“Some organizations are great. Some are okay. Some have a lot to learn. I think over the last six-to-seven years I have wrote a lot of notes of what do the guys really like, because at the end of the day, that’s what matters. You have to have 23 players that not just enjoy where they’re at, but love where they’re at and play and compete for each other. I want to stay in the game and some day be a GM, and do some of those things that I’ve learned over my career.”
Regardless of where he continues his NHL career, for now, Vanek is relishing the role of being an involved father and playing with his kids.
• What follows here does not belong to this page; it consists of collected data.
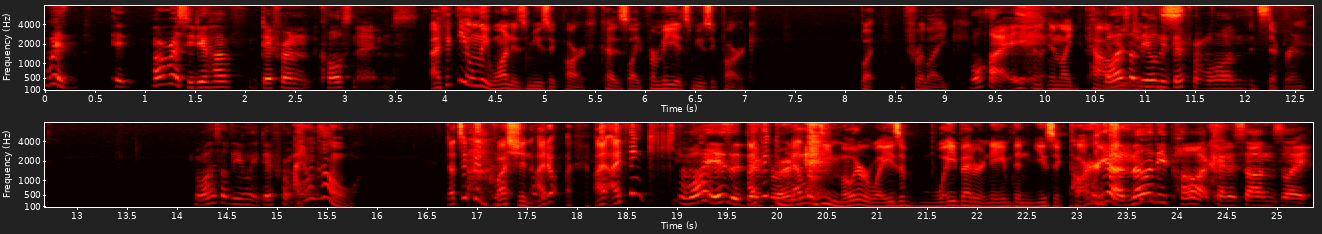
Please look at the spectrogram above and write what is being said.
Wait, it, oh, right, so you do have different course names. I think the only one is Music Park because like for me it's Music Park, but for like Why? in, in like power Why is that the only different one? It's different. Why is that the only different one? I don't know. That's a good question. I don't. I, I think. Why is it different? I think? Melody Motorway is a way better name than Music Park. yeah, Melody Park kind of sounds like.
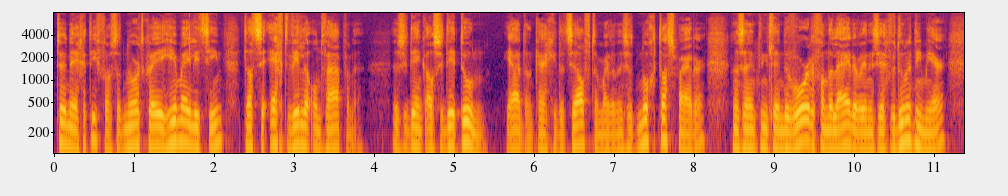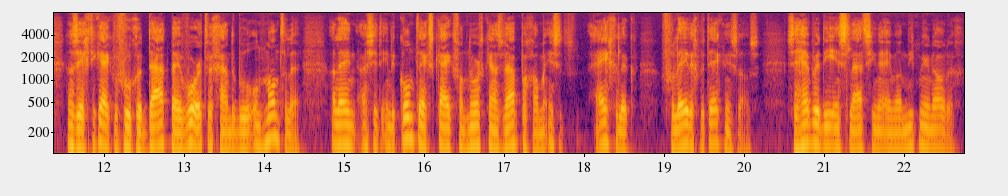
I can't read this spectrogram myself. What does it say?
te negatief was. Dat Noord-Korea hiermee liet zien dat ze echt willen ontwapenen. Dus ik denk, als ze dit doen, ja, dan krijg je datzelfde. Maar dan is het nog tastbaarder. Dan zijn het niet alleen de woorden van de leider waarin hij zegt: we doen het niet meer. Dan zegt hij: kijk, we voegen daad bij woord, we gaan de boel ontmantelen. Alleen als je het in de context kijkt van het Noord-Koreaans wapenprogramma, is het eigenlijk volledig betekenisloos. Ze hebben die installatie nu eenmaal niet meer nodig.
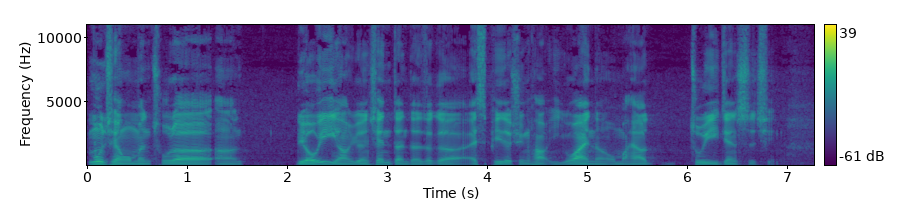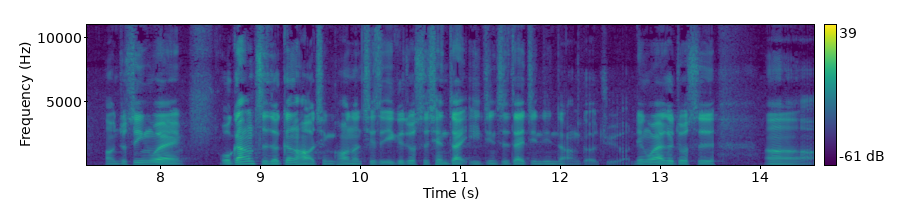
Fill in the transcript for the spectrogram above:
目前我们除了嗯、留意啊原先等的这个 SP 的讯号以外呢，我们还要注意一件事情，嗯，就是因为我刚刚指的更好的情况呢，其实一个就是现在已经是在金金涨的格局了，另外一个就是呃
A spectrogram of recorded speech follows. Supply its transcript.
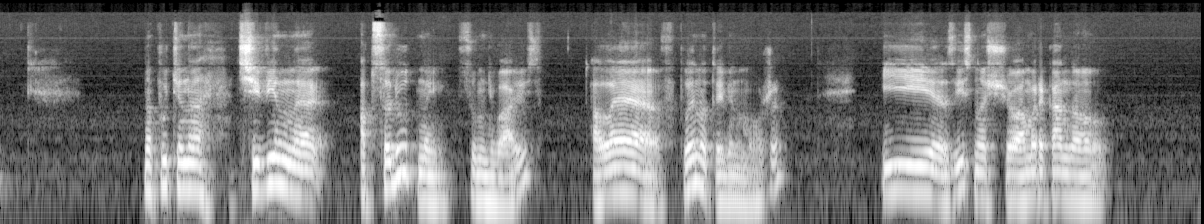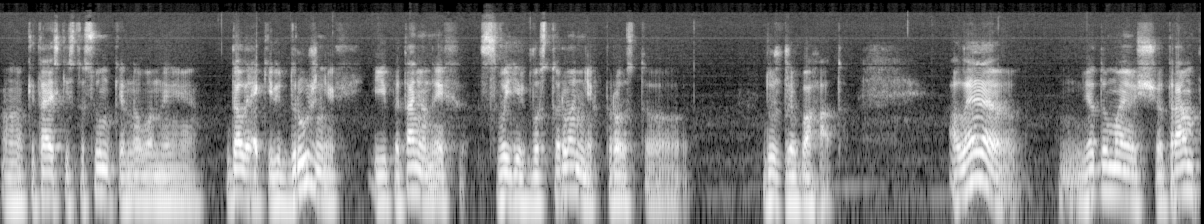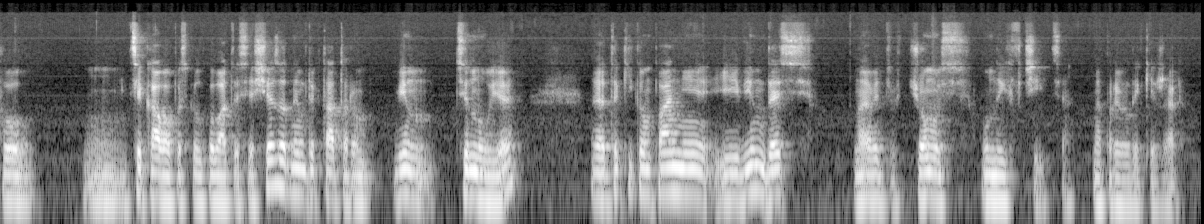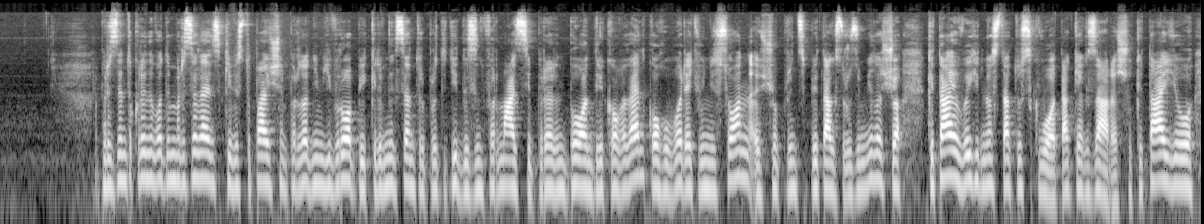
на Путіна. Чи він е, абсолютний, сумніваюсь, але вплинути він може. І звісно, що американо-китайські стосунки ну, вони далекі від дружніх, і питань у них своїх двосторонніх просто дуже багато. Але я думаю, що Трампу цікаво поспілкуватися ще з одним диктатором. Він цінує е, такі компанії, і він десь навіть в чомусь у них вчиться, на превеликий жаль. Президент України Володимир Зеленський, виступаючи напередодні в Європі, керівник центру протидії дезінформації при РНБО Андрій Коваленко говорять в унісон, що в принципі так зрозуміло, що Китаю вигідно статус-кво, так як зараз, що Китаю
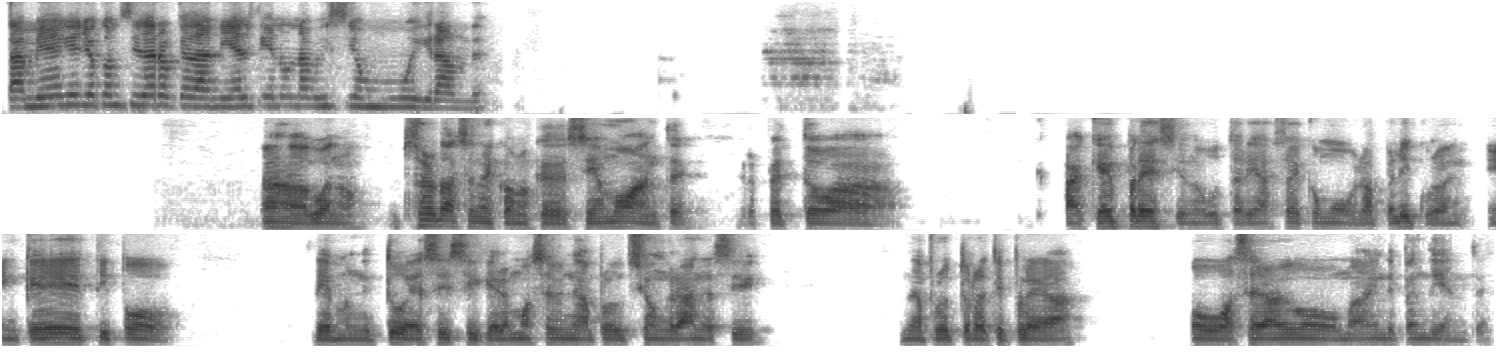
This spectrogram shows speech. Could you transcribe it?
También es que yo considero que Daniel tiene una visión muy grande. Ajá, bueno, esto relaciones con lo que decíamos antes respecto a a qué precio nos gustaría hacer como la película, en, en qué tipo de magnitud, es decir, si queremos hacer una producción grande así, una productora triple A, o hacer algo más independiente.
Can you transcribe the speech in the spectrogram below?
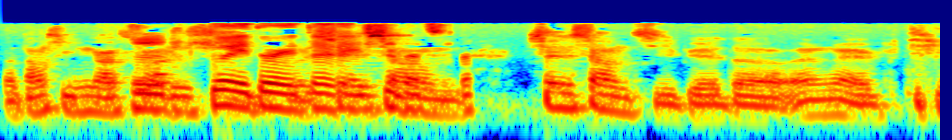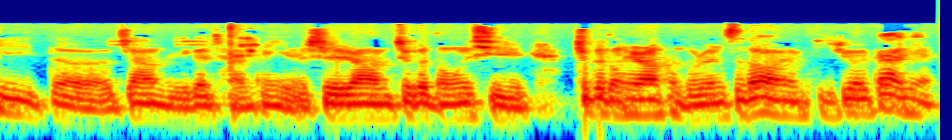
呃，当时应该算是对对对线上现象级别的 NFT 的这样的一个产品，也是让这个东西，这个东西让很多人知道 NFT 这个概念。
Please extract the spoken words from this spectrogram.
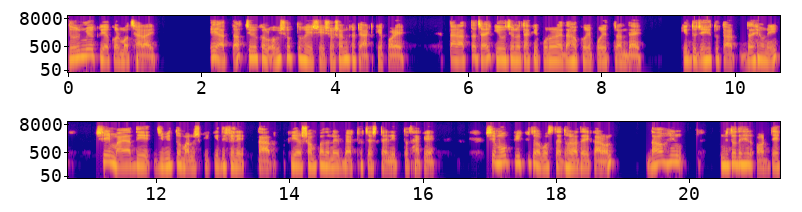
ধর্মীয় ক্রিয়াকর্ম ছাড়াই। এই আত্মা চিরকাল অভিশপ্ত হয়ে সেই শ্মশান ঘাটে আটকে পড়ে। তার আত্মা চায় কেউ যেন তাকে পুনরায় দাহ করে পরিত্রাণ দেয়। কিন্তু যেহেতু তার দেহ নেই, সেই মায়া দিয়ে জীবিত মানুষকে কেঁদে ফেলে তার ক্রিয়া সম্পাদনের ব্যর্থ চেষ্টায় লিপ্ত থাকে। সে মুখ বিকৃত অবস্থায় ধরা দেয়, কারণ দাহহীন মৃতদেহের অর্ধেক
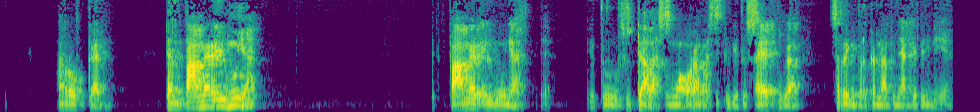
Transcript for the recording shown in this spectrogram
arogan, dan pamer ilmunya. Pamer ilmunya, ya. itu sudahlah semua orang pasti begitu. Saya juga sering terkena penyakit ini ya.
Jeff has been covering the NHL for over a decade for various sites. He’s been with The Hockey Writers as a lead Sabres writer three years, while also writing a satire column called “Off the Crossbar.”